Guiden, P. W. and J. L. Orrock. 2017. Invasive exotic shrub modifies a classic animal-habitat relationship and alters patterns of vertebrate seed predation. Ecology 98(2): 321–327.

How do invasive Asian earthworms affect soil and litter properties?

Jiangxiao Qiu and Monica Turner investigated the effects of a newly arrived exotic, invasive Asian earthworm on soil and litter properties at the Arboretum. Commonly referred to as “jumping worms” these earthworms were first documented in Wisconsin in 2013 at the Arboretum. Qiu and Turner found that jumping worms significantly reduced leaf litter and increased total carbon, total nitrogen and total phosphorus in the upper 5 cm of soil. Soil inorganic nitrogen and dissolved organic carbon both increased. This rapid mineralization of soil nutrients may make ecosystems susceptible to nutrient losses which may affect plants and soil biota.

Qiu, J., and M.G. Turner. 2016. Effects of non-native Asian earthworm invasion on temperate forest and prairie soils in the Midwestern US. Biological Invasions. 16 pp. doi:10.1007/s10530-016-1264-5

Effects of Common Buckthorn (Rhamnus cathartica) on small mammal post-dispersal seed predation

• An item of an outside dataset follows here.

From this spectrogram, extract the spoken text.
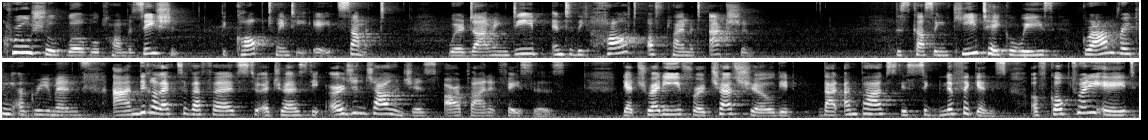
crucial global conversation the COP28 summit. We're diving deep into the heart of climate action, discussing key takeaways, groundbreaking agreements, and the collective efforts to address the urgent challenges our planet faces. Get ready for a chat show that, that unpacks the significance of COP28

Invasive plant species can drastically affect ecosystem functions as well as plant and animal communities. These changes in habitat structure might generate novel indirect effects in ecological communities, such as affecting activities of foraging animals. Bartowitz is studying whether exotic shrubs might alter rates of seed predation by providing a structural refuge for small mammals or altering the litter layer. She completed three seed removal studies in July, September, and November 2014, in an Arboretum forest invaded by common buckthorn (R. cathartica). Half the research plots were cleared of R. cathartica. Seed depots were used to track predation by small mammals. The depots has R. cathartica seeds as well as native maple, cherry, and oak seeds (Acer rubrumAcer saccharumPrunus serotina, and Quercus rubra).

Bartowitz found that total seed removal was significantly higher in buckthorn plots than in cleared plots, and leaf litter depth was significantly higher in cleared plots. Removal rates differences suggest that buckthorn invasion affects seed removal rates. These differences could influence the survival of native seeds and the way plant communities are established. Understanding these changes can assist with restoration efforts through management and seed additions.

Bartowitz, K.J., and J.L. Orrock. 2016. Invasive exotic shrub (Rhamnus cathartica) alters the timing and magnitude of post-dispersal seed predation of native and exotic species. Journal of Vegetation Science 27(4): 789–799. doi: 10.1111/jvs.12397